You need to look at not only what you can afford from the bank’s point of view, but also the whole, overall picture.
Once, I had a lady who was looking to downsize as she was nearing retirement, but she quickly found out that she could no longer afford the modest condo she wanted because she had cosigned her son’s new truck loan.
Another time, a friend from high school wanted to buy a home with his wealthy father as a cosigner, only to find out the father was worse than he was in the eyes of the bank because he had many assets but very little extra income.
Often, people can make small, subtle mistakes just by taking on too much debt or even by paying off their debt too soon. Yes, you heard me right. I had a client once who thought it was smart to pay off a debt before buying a home, but what he didn’t realize was that the low monthly payment wasn’t hurting his back-end ratio, and he used up a lot of his cash that could’ve been saved as additional reserves.

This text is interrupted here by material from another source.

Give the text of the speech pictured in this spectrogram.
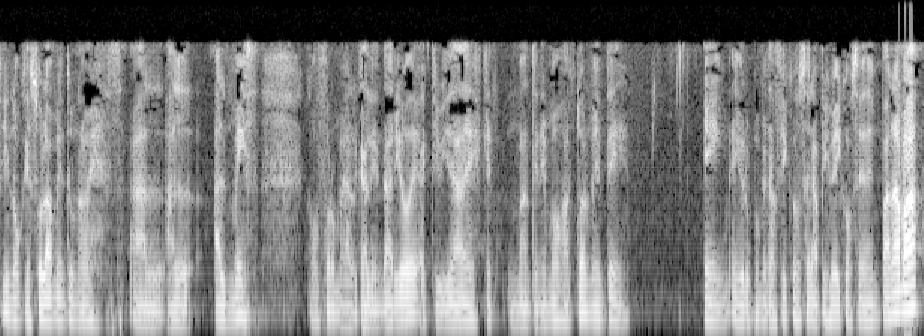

While the bank calculates both your front-end ratio (typically 28% of your gross monthly income) and your back-end ratio (typically 36% of your gross monthly income minus your monthly recurring debt), they use the smaller of the two numbers as your maximum amount towards PITI (monthly payment, interest, taxes, and insurance). Even if this amount is higher than what you’re paying monthly in rent, you would still need to consider the mortgage interest deduction you’d be getting at tax time.
So, besides running these numbers, what else can you do to get ready to purchase your first home?
It should be quite obvious that there’s plenty one can do to prepare to buy that first property (or the next property). Things the banks consider besides just credit scores usually revolve around stability.
For example, where have you lived and worked for the last two years? Have you paid your rent on time? Have you saved up money for your down payment and closing costs yourself? Banks typically request to see two or three months of bank statements to ensure you didn’t borrow the money prior to applying for a mortgage.
Today, getting the financing for a property can be pretty involved, especially in the current heavily regulated mortgage market. Of course, the first mortgage can be one of the toughest, so be sure to ask your loan officer about any special programs currently being offered as well. Whether you’re brand-new or just new to the current market, it’s time well spent if you’re looking at where you are now and what you may need to do to prepare.
Happy house hunting!
Any other ways you’d prepare for mortgage applications?
Let me know with a comment!